Make sure you don't forget to try a few offerings from the list of sides, too: I particularly recommend the potato and cabbage gratin ($12), served in the pan with a crunchy top I would love to emulate. Watch out for this in the next few podcasts!
Dessert was shared, as is becoming our tradition: a warm rhubarb and strawberry compote with sabayon and strawberry sorbet. I only tried a mouthful or two, as I was still recovering from my "beefattack", but the sabayon was immediately the star of the show, smooth and light without being too sweet. A refreshing end to a wonderful meal.

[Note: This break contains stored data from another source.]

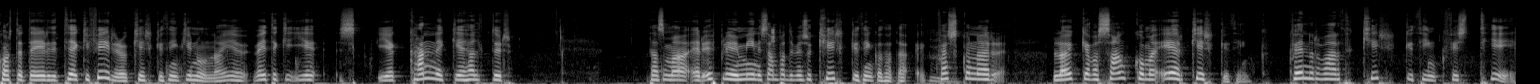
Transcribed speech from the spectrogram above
hvort þetta er því tekið fyrir á kirkjuþingi núna. Ég veit ekki, ég, ég kann ekki heldur það sem er upplifið mín í sambandi með kirkjuþing og þetta, mm. hvers konar löggefa sankoma er kirkjuþing? Hvenar varð kirkjuþing fyrst til?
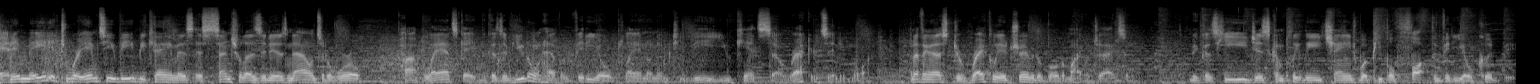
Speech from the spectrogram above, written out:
And it made it to where MTV became as essential as it is now into the world pop landscape because if you don't have a video playing on MTV, you can't sell records anymore. And I think that's directly attributable to Michael Jackson because he just completely changed what people thought the video could be.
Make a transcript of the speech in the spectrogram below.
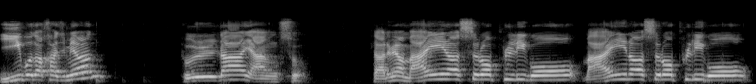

Downsides? It's pretty hard... Even the patented 'dog' scheme was pushed to it's limit. Service was generally very good, although things did get slower towards the end of the evening (that may also have been the bottle of burgundy!). My main quibble would be the spacing of the tables. It's a very large space so it's easy to feel a bit like the cattle you're eating, crushed into the yards at muster. The distance to the next table is such that conversations are quite shared. I tend to eavesdrop in restaurants (quite accidentally!) at the best of times, so this made it all but impossible to avoid hearing all about the finest details of our neighbour's clothing purchases that day. Riveting stuff. I know, it's petty. But I had to come up with something!?
So should you go and drop a month's rent on a hunk of cow? Unequivocally, yes. (As long as you're not vegetarian!). Is it the best steak in Australia? My uninformed opinion is probably not, but for what you pay, I say it's well above par. With a more modest wine choice, you could probably get out for under $150pp, but if you can afford to splash out, I'd recommend it - you won't find wine list like this very often. And to those sceptics who say it's silly to spend so much on a slab of moo, I say fine. Go save a cow: eat a vegan.
-Plate of Joselito Jamon Iberico ($50)
-Slow cooked egg with bone marrow on brioche with red wine sauce ($21)
- Mishima beef braised in Stout with roasted pearl onions and Dijon mustard ($39)
- Rangers valley dry aged grain fed eye fillet ($69)
- Potato and cabbage gratin ($12)
- Satueed mushrooms ($15)
Warm rhubarb and strawberry compote with sabayon and strawberry sorbet ($19)
2006 Domaine Bouchard Pere et Fils Les Teurons ($185)